Exploring Transparency

The GDPR and data protection law lays down core approaches to be followed when processing data. For example, when you process data you should be transparent and accountable. 

Bearing the above in mind, the issues discussed by the recent Data Protection Commission report on “Matters Pertaining to the Public Services Card” show how important it is to get the basics right when processing personal data. So, today we are going to look a little at one of those core data privacy basics: transparency. 

Transparency means to be open and accessible about what you are doing with personal data and it is covered in articles 13 and 14 of the GDPR and by the principle referencing transparency in article 5.1(A). 

In general, transparency is what it says on the tin. In terms of being open about what you do with personal data, this is covered by the right to be informed.  To facilitate this right you need to tell individuals, whose data you process (data subjects), why their data is processed, what basis and purposes the data is collected and retained for. For example, a charity may detail that they process donors data by consent and an employees data by contract. 

Transparency will also entail explaining how its processed, any risks involved and how you mitigate these (what controls you have and how are breaches handled), what they can expect in terms of security of their data, other recipients (i.e. who it may be shared with and why) and how long you will keep it for.

If your Company uses automated decision making or profiling, this should be explained and ways to object should be detailed. 

Individuals have the right to be informed means you are explaining this to the data subject in a way they can easily access and understand. Many Companies do this through their privacy statement on their website or through notices of fair processing on forms. These privacy notices will often be a summary of their data protection approach about the specific or general processing they conduct, written in plain understandable language for the benefit of the data subject whose data they process. 

Transparency also means having your procedures in place so the person whose data you process can activate on their rights as held under the GDPR. Data subjects have rights of access, to be informed, erasure, rectification, restrict processing, to object and rights in relation to automated decision making. While all the rights are important to be able to explain how and when these apply, and when they don’t apply when the data subject activates on these. 

In terms of transparency, the right of access is one of the most important. A data subject has a right to access their data and the GDPR sets out a timeframe for this. The right of access when done right can show how your Company uses data correctly and manages data securely. Be sure to also mention that they have the right to contact the Data Protection Commission if they are unhappy with how you have processed their data. 

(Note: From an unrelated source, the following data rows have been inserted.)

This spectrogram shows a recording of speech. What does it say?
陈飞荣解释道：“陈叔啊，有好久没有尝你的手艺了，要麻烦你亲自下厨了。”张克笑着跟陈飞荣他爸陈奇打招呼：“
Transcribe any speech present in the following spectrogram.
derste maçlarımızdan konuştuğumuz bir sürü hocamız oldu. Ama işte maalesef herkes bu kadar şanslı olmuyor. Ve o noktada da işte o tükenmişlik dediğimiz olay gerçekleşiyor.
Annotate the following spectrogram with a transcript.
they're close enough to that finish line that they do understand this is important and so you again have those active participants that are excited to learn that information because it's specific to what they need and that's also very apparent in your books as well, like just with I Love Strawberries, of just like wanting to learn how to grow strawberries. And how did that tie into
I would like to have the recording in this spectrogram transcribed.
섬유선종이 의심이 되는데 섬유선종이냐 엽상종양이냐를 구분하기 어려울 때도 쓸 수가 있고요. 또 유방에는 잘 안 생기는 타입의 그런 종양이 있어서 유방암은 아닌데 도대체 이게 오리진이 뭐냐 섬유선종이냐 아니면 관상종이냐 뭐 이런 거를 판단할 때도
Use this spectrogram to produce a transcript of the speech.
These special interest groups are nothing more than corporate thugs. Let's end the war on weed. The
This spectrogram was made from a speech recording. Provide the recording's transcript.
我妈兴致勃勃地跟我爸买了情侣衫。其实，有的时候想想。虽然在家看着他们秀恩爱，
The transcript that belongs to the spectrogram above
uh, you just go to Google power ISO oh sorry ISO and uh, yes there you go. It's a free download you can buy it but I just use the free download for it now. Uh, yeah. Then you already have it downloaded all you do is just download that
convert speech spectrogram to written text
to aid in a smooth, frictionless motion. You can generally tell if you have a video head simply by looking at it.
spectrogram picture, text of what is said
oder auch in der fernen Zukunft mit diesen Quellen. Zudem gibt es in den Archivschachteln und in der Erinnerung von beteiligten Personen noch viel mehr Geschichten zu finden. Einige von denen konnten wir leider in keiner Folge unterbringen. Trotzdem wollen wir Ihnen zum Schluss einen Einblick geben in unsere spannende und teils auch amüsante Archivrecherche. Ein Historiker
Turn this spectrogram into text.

A few things to remember with transparency - there are instances where rights are restricted for national circumstances (as detailed in article 23 or the GDPR and given effect by national legislation such as Section 60 of the Data Protection Act 2018). Also, there will be times where the data may be processed for purposes other than the purpose for which the data was collected (as detailed in section 41 of the Data Protection Act 2018). While these restrictions or processing are legal and correct, you may want to consider how you will explain the application of these in (if it is relevant to your service) so that data subjects are informed. For example, it would be ridiculous to ask a criminal (who has burgled your premise and was captured on your CCTV system) for consent to transfer the data to the police. What may be a more appropriate way of informing data subjects, would be to simply mention in your privacy statement or privacy notices, that you may share data with the Police (under the relevant legislation) for preventing, detecting, investigating or prosecuting criminal offences.  

Building transparency in an organisation is an ongoing process and requires knowing what you have and why, having the necessary procedures in place so people can access their data (and their rights), the ability to communicate all this clearly to the data subject and the diligence to maintain and update these communications and processes as things evolve. 

 

Enguard can assist with the issues GDPR raises as part of our audit package. We also provide cyber security services, staff training and can assist with drafting policies and procedures. For further details please call us at Enguard on 0818 252 052 or email info@enguard.ie. We would love to hear from you!

 


Disclaimer: Please note the above article is an opinion piece based on current sources of information available at time of publishing. It should not be read as legal, clinical or other form of technical advice for the processing of data by processors or controllers. 





Kenneth Baker